PROBLEM TO WORK ON: Copy only what lies from the line containing "Captioner's note: everyone applauding" through the line containing "Write out the sounds actually spoken." in the entries below, keeping both end lines exact and dropping every picture.

(Stored items)
★ ★ ★ ★ ★ ★ ★

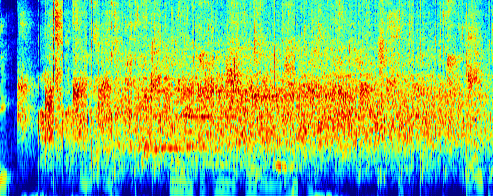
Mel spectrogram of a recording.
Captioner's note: everyone applauding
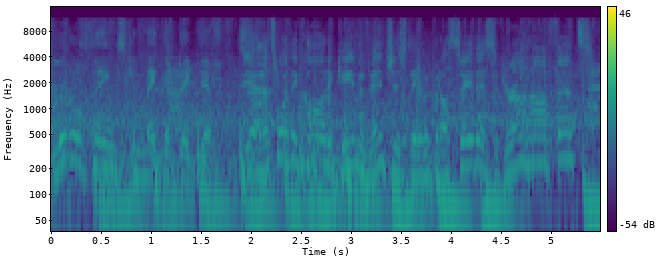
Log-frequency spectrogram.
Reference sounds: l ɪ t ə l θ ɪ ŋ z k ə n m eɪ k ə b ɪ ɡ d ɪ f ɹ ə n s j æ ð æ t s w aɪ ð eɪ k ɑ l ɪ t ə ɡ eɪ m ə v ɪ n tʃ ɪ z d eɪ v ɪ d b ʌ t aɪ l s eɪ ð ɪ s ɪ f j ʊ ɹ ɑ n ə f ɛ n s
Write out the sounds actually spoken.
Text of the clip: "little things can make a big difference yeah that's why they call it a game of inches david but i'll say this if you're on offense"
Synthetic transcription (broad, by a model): l ɪ t l θ ɪ ŋ z k ə n m eɪ k ə b ɪ ɡ d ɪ f ɹ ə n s j æ ð æ t s w aɪ ð eɪ k ɑ l ɪ t ə ɡ eɪ m ə v ɪ n tʃ ɪ z d eɪ v ɪ d b ʌ t aɪ l s eɪ ð ɪ s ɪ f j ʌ ɹ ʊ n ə f ɛ n s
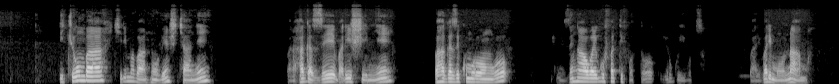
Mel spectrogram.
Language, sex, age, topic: Kinyarwanda, male, 25-35, health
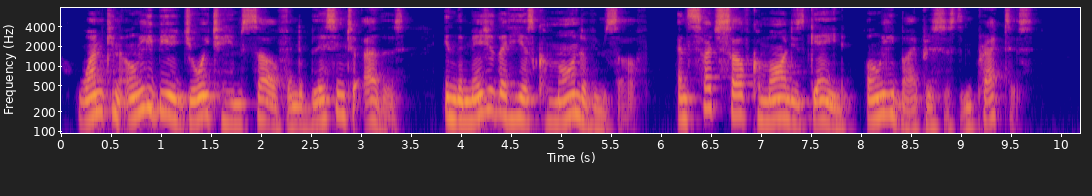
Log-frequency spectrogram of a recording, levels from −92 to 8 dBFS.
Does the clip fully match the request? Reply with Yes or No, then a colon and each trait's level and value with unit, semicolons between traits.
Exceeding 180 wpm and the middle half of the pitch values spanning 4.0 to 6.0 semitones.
Yes: average, 190 wpm; average, 5.0 semitones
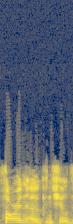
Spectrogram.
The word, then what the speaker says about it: Thorin Oakenshield: Is it Thorin Oakenshield? Is the correct way to pronounce it? Thorin Oakenshield.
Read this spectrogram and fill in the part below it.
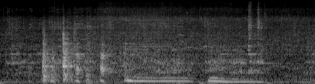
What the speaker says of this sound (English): So now we get our whisk. We start deglazing.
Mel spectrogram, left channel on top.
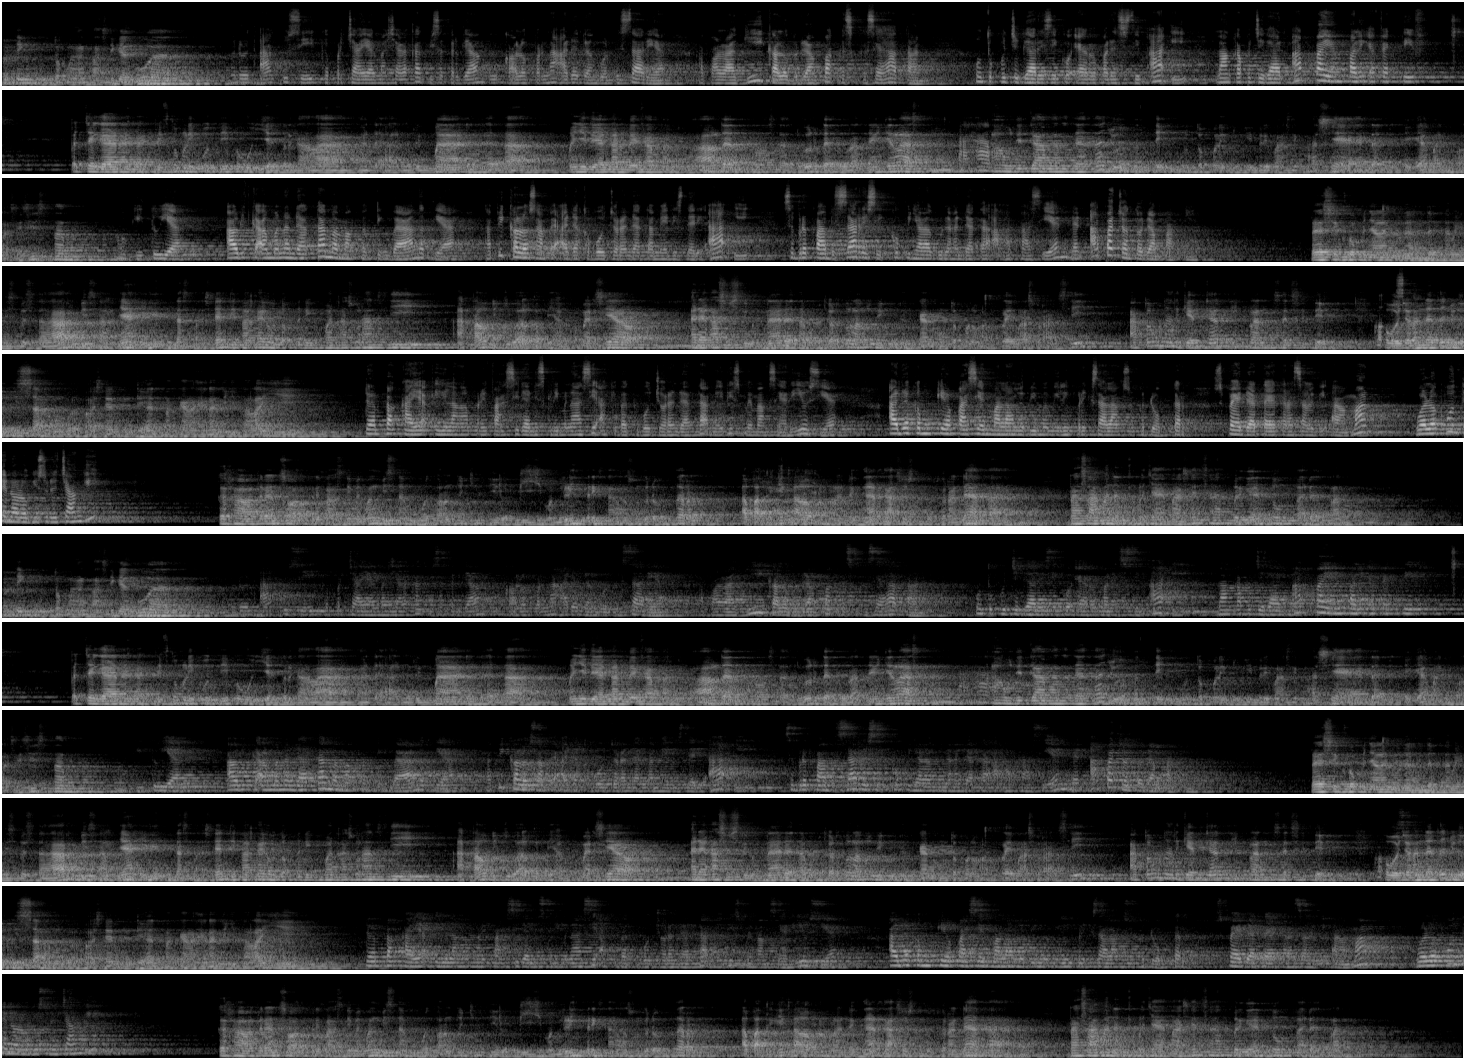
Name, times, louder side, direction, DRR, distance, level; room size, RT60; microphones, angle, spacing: voice 1, 0.0-1.8 15.3-19.9 20.3-23.8 24.5-30.0 42.3-48.0 48.4-50.2 50.7-54.7 55.1-57.1 57.4-61.5 75.3-80.1 80.5-83.2 83.5-86.5, equal, ahead, 0 dB, 0.8 m, -30 dB
voice 2, 2.3-6.8 7.1-9.2 9.7-11.8 12.1-14.2 23.9-24.6 30.4-31.1 31.5-36.7 37.1-41.2 50.4-51.0 57.6-58.1 62.1-72.2 72.6-74.1 80.7-81.3, left 4 dB, 75° left, 7 dB, 0.5 m, -32 dB
16.5 x 6.9 x 2.8 m, 2.7 s
head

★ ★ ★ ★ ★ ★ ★

EXERCISE RESULT:
Captioner's note: everyone applauding
Log-frequency spectrogram.
Reference sounds: l ɪ t ə l θ ɪ ŋ z k ə n m eɪ k ə b ɪ ɡ d ɪ f ɹ ə n s j æ ð æ t s w aɪ ð eɪ k ɑ l ɪ t ə ɡ eɪ m ə v ɪ n tʃ ɪ z d eɪ v ɪ d b ʌ t aɪ l s eɪ ð ɪ s ɪ f j ʊ ɹ ɑ n ə f ɛ n s
Write out the sounds actually spoken.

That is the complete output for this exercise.